# Algorithm for finding next data in eeprom [closed]

I have an EEPROM and I'm storing data in it, from address 0x00 to 0xff. I have to scan the EEPROM regularly for non zero values.

eg:

address  0x00 0x01 0x02 0x03 0x04......0x0A 0x0B 0x0C.........0xFF
values    0    0    1    1    0          0    1   0             0


If I do a scanning function to find first address of value I'm able to do it. But, how will I bypass the first detected address (0x02), and find the next address in the second call of function?

Note: If we encountered more than one consecutive 1's, then the first address is taken (0x02).

I will be extremely happy if you provide some technique to tackle this.

int scaneeprom(void)
{ static unsigned int x,
static unsigned int counter;

for(i=0+counter; i<255;i++)
{
{
x=i;
counter++;
}

return(i);

}


This is suppose to scan from 0x04-0xff on the second call.

I would appreciate your input that will rectify my mistake.

• This question appears to be off-topic because it is about programming – m.Alin Feb 6 '14 at 11:45
• @Lundin The fact that the OP mentioned EEPROM is irrelevant. The question is actually about a programming algorithm. This question is closed for a good reason. – m.Alin Feb 26 '14 at 12:00
• @m.Alin First of all, embedded systems microcontroller programming should always be on-topic on this site. There is no site on the SE network which is more suitable for such. So by closing such questions you basically tell people "get lost, we don't want firmware programmers in our community". – Lundin Feb 26 '14 at 12:21
• @Lundin embedded programming is indeed on-topic here, but besides reading from an EEPROM (which is not the object of the question) it's a purely coding problem. As such it's a better fit for Stack Overflow. – clabacchio Feb 26 '14 at 13:59
• @Lundin both statements are right but this falls in a grey area, being about an application that runs on an embedded system. It just doesn't take specifical EE skills to answer this question, and by closing it we try to set an example of what is on-topic and what's not. – clabacchio Feb 26 '14 at 14:51

You need to find consecutive 1s and stop once you find it. In your current code, You are reading entire EEPROM even if you find required condition.

Basic Algorithm would be:

2.Read EEPROM. Increment a counter if you find 1 and reset that if you find 0.

3.During this read, if your counter is ever goes more than 2, store that location as "last address" and stop search.

Unoptimized code would be:

unsigned char Eepromscan(void)
{
unsigned char loopcnt = 0;
unsigned char onecount = 0;
unsigned char addr = 0; //We will store start address of 1's here
static unsigned char lastAddr = 0;

{
}
for(loopcnt = lastAddr; loopcnt < 0xFF; loopcnt++)
{
addr = loopcnt; //This is start location of our scanning
{
onecount++;  //Count the 1's we got!
}

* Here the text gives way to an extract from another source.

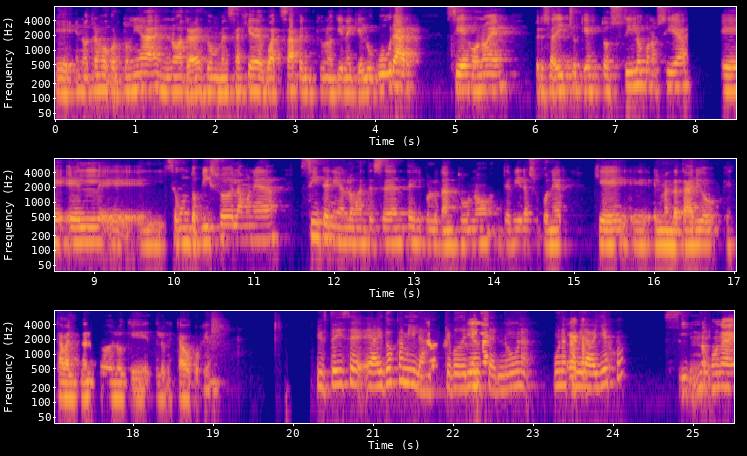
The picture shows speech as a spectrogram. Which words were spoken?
eh, en otras oportunidades, no a través de un mensaje de WhatsApp en que uno tiene que lucubrar si es o no es, pero se ha dicho que esto sí lo conocía eh, eh, el, segundo piso de la moneda, sí tenían los antecedentes y por lo tanto uno debiera suponer que el mandatario estaba al tanto de lo que, de lo que estaba ocurriendo. Y usted dice, hay dos Camilas que podrían ser, ¿no? Una, una Camila Vallejo Sí, una es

if(onecount > 1)
{
//There are multiple 1s... WooHoo!
// And These 1s start at "addr" and end at current location "loopcnt"

lastAddr = loopcnt; //Next time,We will start scanning from here.
break;
}
}

}


This is rough code. There are lot of places to improvement, plus you should handle conditions like what if there wasn't any consecutive 1s in entire EEPROM. or What if you want to start scanning from start when you reach 0xFF without finding any consecutive 1s.

P.S. This code has bugs and we expect you to find those conditions and handle.

In C you could use a variable declared as "static", which will be initialized to '0' by the startup code. Below quotes are from the ISO/IEC 9899:1999 (E) Standard.

All objects with static storage duration shall be initialized (set to their initial values) before program startup.

It is also guaranteed to retain its value between calls.

3 An object whose identifier is declared with external or internal linkage, or with the storage-class specifier static has static storage duration. Its lifetime is the entire execution of the program and its stored value is initialized only once, prior to program startup.

• Make sure that you declare this variable as "Unsigned Char" so that it will not increment more than 0xFF and roll over. – Swanand Feb 6 '14 at 4:10
• @Swanand That will usually work, but it's not guaranteed- only guarantee is that it's at least 8 bits. Sometimes unsigned char is > 8 bits (eg. AD's SHARC). analog.com/static/imported-files/software_manuals/… – Spehro Pefhany Feb 6 '14 at 4:22